**Work order**
Would you restate every entry below word for word? Leave out the pictures.

**Input**

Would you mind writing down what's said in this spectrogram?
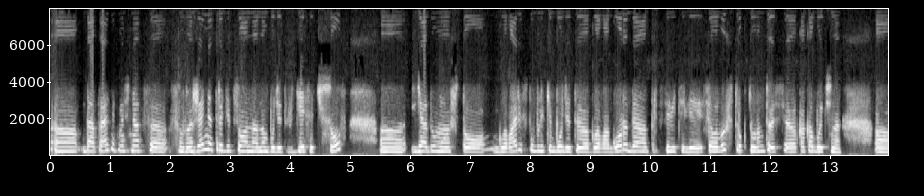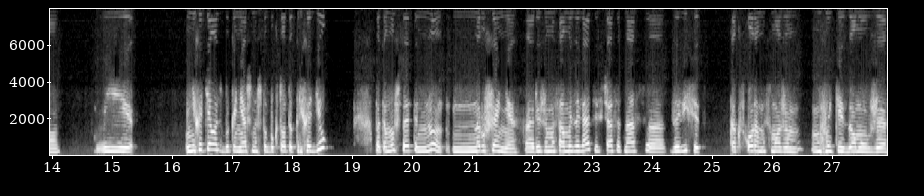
А, да, праздник начнется с возложения традиционно, оно будет в 10 часов. А, я думаю, что глава республики будет, э, глава города, представители силовых структур, ну, то есть э, как обычно. А, и не хотелось бы, конечно, чтобы кто-то приходил, потому что это ну, нарушение режима самоизоляции. Сейчас от нас э, зависит как скоро мы сможем выйти из дома уже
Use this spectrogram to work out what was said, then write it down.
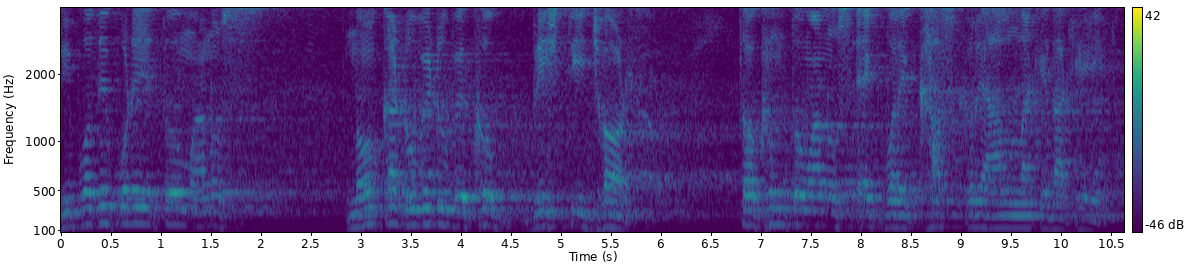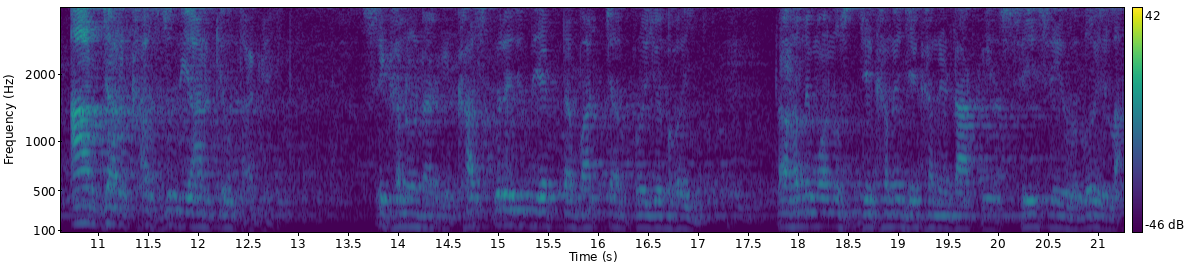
বিপদে পড়ে তো মানুষ নৌকা ডুবে ডুবে, খুব বৃষ্টি, ঝড়, তখন তো মানুষ একবারে খাস করে আল্লাহকে ডাকে। আর যার খাস যদি আর কেউ থাকে সেখানেও ডাকে খাস করে যদি একটা বাচ্চার প্রয়োজন হয়, তাহলে মানুষ যেখানে যেখানে ডাকে, সে সে হলো এলা।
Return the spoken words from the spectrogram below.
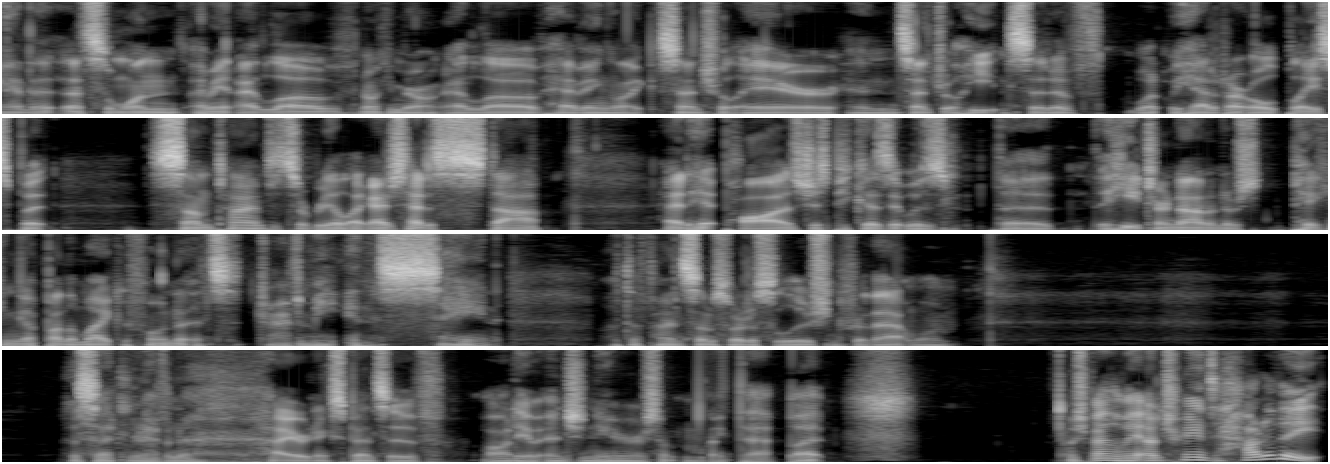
man, that, that's the one. I mean, I love. Don't get me wrong. I love having like central air and central heat instead of what we had at our old place. But sometimes it's a real like. I just had to stop. I had to hit pause just because it was the the heat turned on and it was picking up on the microphone. It's driving me insane. I'll have to find some sort of solution for that one. Aside from having to hire an expensive audio engineer or something like that. But which by the way, on trains, how do they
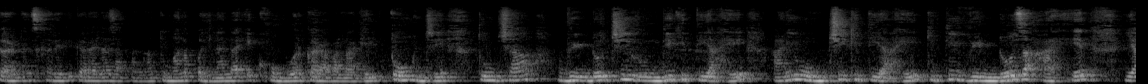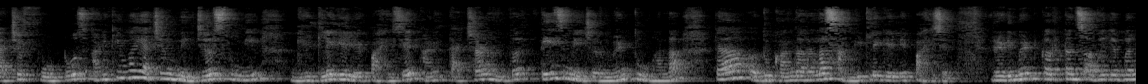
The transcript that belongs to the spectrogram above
कर्टन्स खरेदी करायला जाताना तुम्हाला पहिल्यांदा एक होमवर्क करावा लागेल. तो म्हणजे तुमच्या विंडोची रुंदी किती आहे आणि उंची किती आहे किती विंडोज आहेत याचे फोटोज आणि किंवा याचे मेजर्स तुम्ही घेतले गेले पाहिजेत आणि त्याच्यानंतर तेच मेजरमेंट तुम्हाला त्या दुकानदाराला सांगितले गेले पाहिजेत. रेडीमेड कर्टन्स अवेलेबल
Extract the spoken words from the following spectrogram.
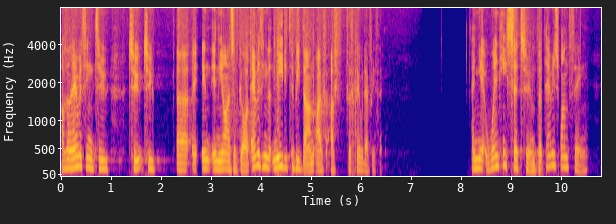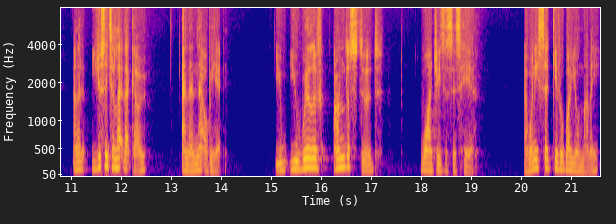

**Expected answer**
Would you mind writing down what's said in this spectrogram?
А, да, праздник начнется с возложения традиционно, оно будет в 10 часов. А, я думаю, что глава республики будет, э, глава города, представители силовых структур, ну, то есть э, как обычно. А, и не хотелось бы, конечно, чтобы кто-то приходил, потому что это ну, нарушение режима самоизоляции. Сейчас от нас э, зависит как скоро мы сможем выйти из дома уже
Use this spectrogram to work out what was said, then write it down.
বিপদে পড়ে তো মানুষ নৌকা ডুবে ডুবে, খুব বৃষ্টি, ঝড়, তখন তো মানুষ একবারে খাস করে আল্লাহকে ডাকে। আর যার খাস যদি আর কেউ থাকে সেখানেও ডাকে খাস করে যদি একটা বাচ্চার প্রয়োজন হয়, তাহলে মানুষ যেখানে যেখানে ডাকে, সে সে হলো এলা।
Return the spoken words from the spectrogram below.
man, that, that's the one. I mean, I love. Don't get me wrong. I love having like central air and central heat instead of what we had at our old place. But sometimes it's a real like. I just had to stop. I had to hit pause just because it was the the heat turned on and it was picking up on the microphone. It's driving me insane. I'll have to find some sort of solution for that one. Aside from having to hire an expensive audio engineer or something like that. But which by the way, on trains, how do they
The transcript that belongs to the spectrogram above
कर्टन्स खरेदी करायला जाताना तुम्हाला पहिल्यांदा एक होमवर्क करावा लागेल. तो म्हणजे तुमच्या विंडोची रुंदी किती आहे आणि उंची किती आहे किती विंडोज आहेत याचे फोटोज आणि किंवा याचे मेजर्स तुम्ही घेतले गेले पाहिजेत आणि त्याच्यानंतर तेच मेजरमेंट तुम्हाला त्या दुकानदाराला सांगितले गेले पाहिजेत. रेडीमेड कर्टन्स अवेलेबल
Extract the spoken words from the following spectrogram.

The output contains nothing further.